0

Daxon Challenges Criminal Libel Constitutionality

By LAMECH JOHNSON

Tribune Staff Reporter

ljohnson@tribunemedia.net

A MOTION was filed in the Supreme Court yesterday challenging the constitutionality of criminal libel on the law books.

Maria Daxon, a former police constable and vocal defender for the rights of police officers, appeared before Magistrate Andrew Forbes last month for the expected start of her summary trial concerning two counts of intentional libel concerning alleged statements written about Commissioner of Police Ellison Greenslade and Senior Assistant Commissioner of Police Leon Bethell.

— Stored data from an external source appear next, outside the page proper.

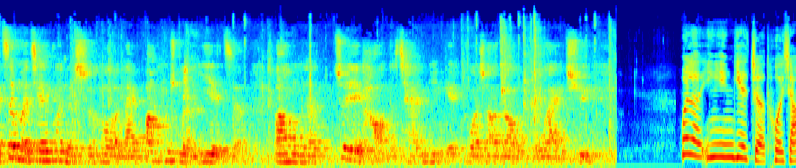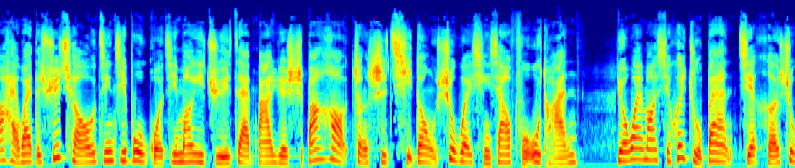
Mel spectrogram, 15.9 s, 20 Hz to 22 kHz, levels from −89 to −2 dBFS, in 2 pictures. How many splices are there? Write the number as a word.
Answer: zero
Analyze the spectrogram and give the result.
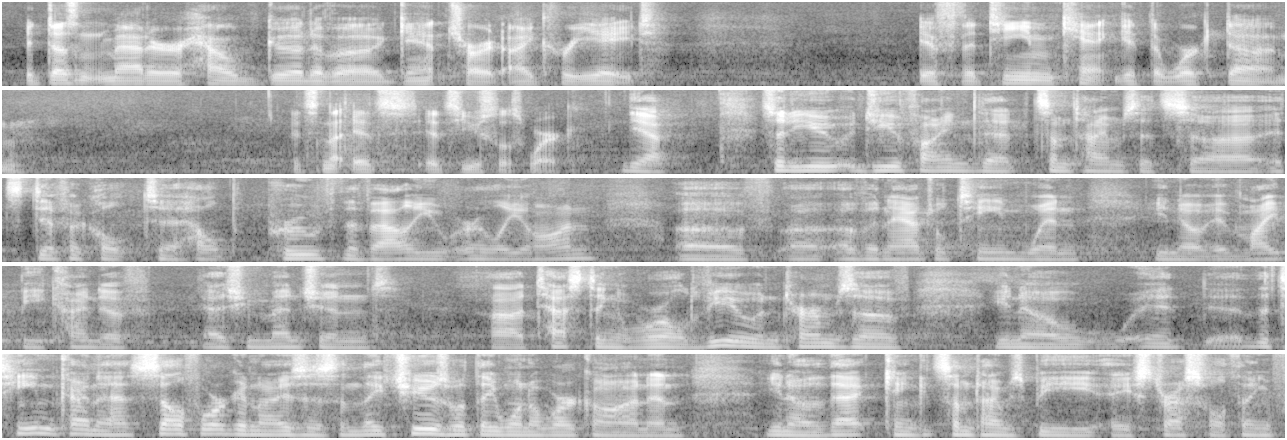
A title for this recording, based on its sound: Live From Agile Midwest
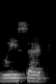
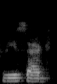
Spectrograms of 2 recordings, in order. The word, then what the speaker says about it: Vesak: And then since today is this special celebration of Vesak, also sometimes pronounced Wesak, Vesak is a more correct pronunciation, I believe.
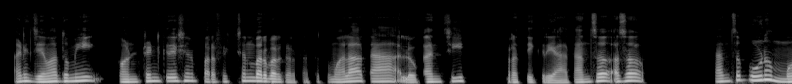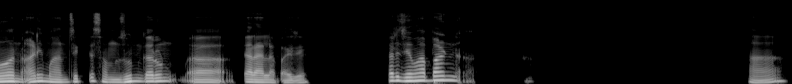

Fred Smith, QC, who appeared on Daxon’s behalf, said he intended to file a motion in the Supreme Court challenging the intentional libel charge against his client.

As a result, the matter was adjourned to November 29.

According to the originating notice of motion filed in Supreme Court yesterday, Mr Smith and Maria Daxon are seeking relief from the court for a number of reasons, namely that the charge against the latter was a breach of her constitutional right to freedom of expression.

They also seek an order that Magistrate Forbes dismiss the criminal libel proceedings.

The motion also seeks relief for “an order of certiorari to quash the criminal libel proceedings as being unconstitutional, void, illegal and of no effect” and a further declaration that Section 315(2) of the Penal Code “provides offence of criminal intentional libel is unconstitutional.”

The applicants also seek legal costs from the proceedings and damages for having been unconstitutionally subjected to the aforementioned proceedings.

They ultimately seek “all such further orders, writs, relief, and/or directions as the court may consider appropriate for the purpose of securing the enforcement of the fundamental rights and freedoms to which Maria Daxon is entitled to under the Constitution.”

It is alleged that Daxon, between August 26 and August 30, 2016 wrote defamatory statements about Commissioner Greenslade and Senior ACP Bethell, which were likely “to injure and expose” the officers to “general hatred, contempt or ridicule.”

In her initial arraignment last September, Daxon elected to have the matter heard in Magistrate’s Court and pleaded not guilty to the allegations.

She was initially denied bail but a day later her lawyers Glendon Rolle and Wilver Deleveaux successfully applied for bail in the Supreme Court.

Daxon remains on $100 bail.

Commenting has been disabled for this item.